Lawmakers are considering a bill that aims to ensure that children who are chronically absent from school get help early — before they become truants or get poor grades or drop out.
"If you look at eighth-graders, the students who are chronically absent are more likely to drop out of high school than those with the lowest [grade point averages]," said Rep. Andy Fleischmann, co-chairman of the education committee. "Chronic absence is a stronger predictor."
The bill, which advanced out of the education committee last week, calls for districts where 10 percent of students or more are chronically absent to establish a school attendance review team to address the problem.

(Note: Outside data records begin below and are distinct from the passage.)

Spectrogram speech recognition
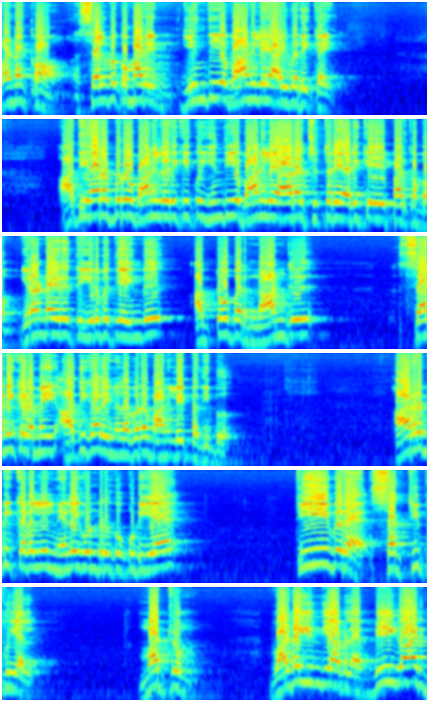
வணக்கம். செல்வகுமாரின் இந்திய வானிலை ஆய்வறிக்கை. அதிகாரப்பூர்வ வானிலை அறிக்கைக்கு இந்திய வானிலை ஆராய்ச்சித்துறை அறிக்கையை பார்க்கவும். இரண்டாயிரத்தி இருபத்தி ஐந்து அக்டோபர் நான்கு சனிக்கிழமை அதிகாலை நிலவர வானிலை பதிவு. அரபிக்கடலில் நிலை கொண்டிருக்கக்கூடிய தீவிர சக்தி புயல் மற்றும் வட இந்தியாவில் பீகார்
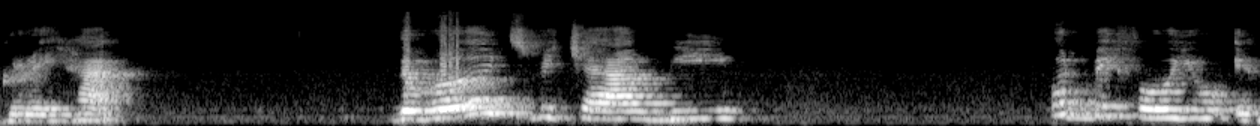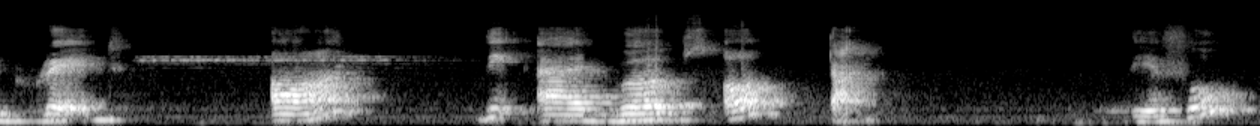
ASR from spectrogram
Graham. The words which have been put before you in red are the adverbs of time. Therefore,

Any district with a school that has a chronic absence rate of 15 percent or more would also have to do the same.